Next morning up and over Burro Pass- easy trail and amazing views (especially being fresh in the morning). Ran into a trail crew on the other side of the pass while dropping down into Slide Canyon. Used Gaia gps to head off trail again, stayed to the left of the creek and ran into the rockslide. We fished a little on the north side of the slide and caught another dozen little brook trout. There’s a faint use trail that keeps to the far (east) side of the slide- use this and don’t try to negotiate the rocks! It’ll spit you out into an amazing valley.
Again we debated whether to go up and over to Rock Island and instead camped near Piute creek at the base of the climb that would eventually take us over to Rock Island. Surprisingly saw a group of 4 people with HUGE packs headed for Doe Lake. We dayhiked down the valley, catching another couple dozen fish (8″ or less), lounged in the sun next to the water, scouted out the route to Rock Island, climbed some boulders, watched the sunset- usual stuff.
Next morning we were up and out early: pretty easy scramble up talus/dry creek from the canyon. We stayed left and off of the granite slabs until we got higher up. You reach a high meadow at about 10k. Traverse this but don’t go down into Crazy Mule Gulch! You’ll just have to climb back out again. There were some routefinding challenges getting from here to Rock Island but Gaia gps, maps and common sense won out and we scrambled down to the lake by 9am or so. Nice spot and feels remote. No other footprints in the sand except animals.
From Rock Island you head towards the obvious low pass and from there stay high and traverse directly to the trail and the pass above Snow Lake. Snow Lake is gorgeous and you could loop around the other side and find a secluded campsite. We kept going and eventually knocked it out all the way back to the trailhead. Long day all the way from Piute Creek to Twin Lakes but when we have a head of steam and its downhill and we’re smelling the barn there’s no stopping us.
From Snow Lake down past Crown Lake to Robinson Lakes is really nice: lots of granite, steep switchbacks (glad we were going down!), came across a half dozen spotted grouse who are super funny and nearly tame. From Robinson Lake all the way down down down to Twin Lakes is fine. Saw more people of course but what’re you gonna do? Made it down well before dark for much deserved beer and surprisingly excellent burger at the restaurant there.
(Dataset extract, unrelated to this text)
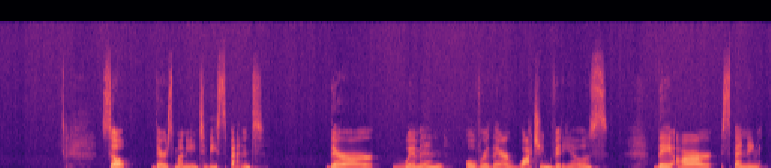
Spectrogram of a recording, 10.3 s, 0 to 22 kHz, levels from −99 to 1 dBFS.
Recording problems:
hiss; faint; throughout; 25 dB below the speech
We could’ve gone faster by taking Matterhorn Pass and not stopping to camp at 3pm every day . If I did it again I would pack better (took too much food cuz I thought we might be out for another day). If you want to fish bring a tenkara rod and you’ll catch more tiny fish than you can count.
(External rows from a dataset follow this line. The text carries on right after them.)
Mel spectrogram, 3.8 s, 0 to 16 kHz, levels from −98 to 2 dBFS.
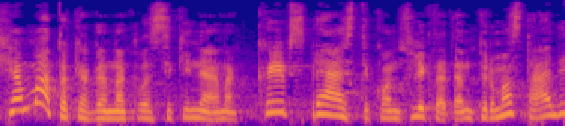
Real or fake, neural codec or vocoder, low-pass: real; none; 14.4 kHz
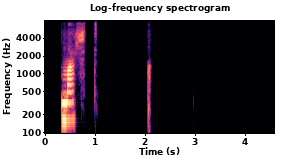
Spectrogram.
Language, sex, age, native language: Icelandic, female, 8, Icelandic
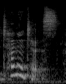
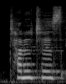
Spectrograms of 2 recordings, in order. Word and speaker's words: tinnitus: So first, it's important to understand that there's two pronunciations, tinnitus and tinnitus, and both pronunciations are absolutely correct, okay?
When I go back to this region I’d like to link up to the Sierra High Route from Tioga Pass to Stanton Peak but that’ll have to wait until next year. https://caltopo.com/m/L33G
Thank you for not posting a track of your route, thereby helping to disperse use and maintain the sense of adventure for others.
Thanks Andrew. Hope you’re not being sarcastic! Tried to be informative but not giving too much away. I got Brian’s message just this morning so maybe he’s already on the trail cuz he posted 4 days ago.